A wine barrel that holds approximately 84 U.S. gallons (318 litres).

Punt

The indentation found in the base of a wine bottle. Punt depth is often thought to be related to wine quality, with better quality wines having a deeper punt.

Glossary by Letter

  • A (21)
  • B (36)
  • C (38)
  • D (17)
  • E (8)
  • F (24)
  • G (5)
  • H (7)
  • I (4)
  • J (2)
  • K (1)
  • L (10)
  • M (25)
  • N (5)
  • O (10)
  • P (23)
  • Q (1)
  • R (13)
  • S (31)
  • T (21)
  • U (2)
  • V (22)
  • W (11)
  • Y (2)
  • Z (1)

The Wine Grapes of Switzerland

Mondeuse

An old red grape variety well known in neighboring Savoie, Mondeuse is a rarity found in scattered plots in Chablais (Vaud).

Gamay

This is the variety that produces all the Beaujolais wines. Later-ripening than Pinot Noir, Gamay is very widespread in the western, French-speaking part of Switzerland. But it is in Geneva that it has become the dominant red variety. Produced as a varietal in Geneva or blended with Pinot Noir in Vaud (Salvagnin) and Valais (Dôle), Gamay produces lively, light wines with vivacious aromas of freshly picked red fruits. These wines are best consumed young

Gewürztraminer

The name Gewürztraminer is obviously German, although the origin of the grape is the Tyrollean Alps, near the village of Termeno (Tramin) in Alto Adige, Italy. Gewürz is German for spice. The vine is evidently a pain in the ass to grow and does best in cooler climates. In Germany the wine of this grape is often made off-dry, in Alsace it’s dry and floral, and in Switzerland it produces a wide range. Gewürztraminer is one of the most pungent wine varietals and reasonably easy to identify with just your nose. It is one of the few wine that can hold its own with spicy Asian food.

New loves and old wine, give a man these and he never refines.

Francis Beeding

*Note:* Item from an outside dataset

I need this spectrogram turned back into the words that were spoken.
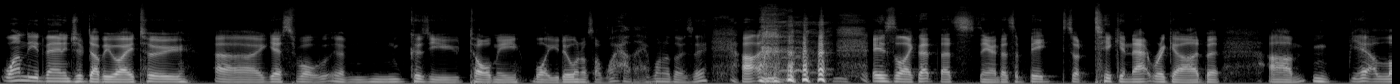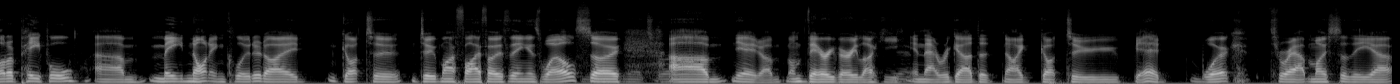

Swiss Alps, cows, wine bottle and large clock face in Bern, Switzerland

Fine Swiss Wine

Discover Switzerland’s odd grapes, small producers, and eclectic tastes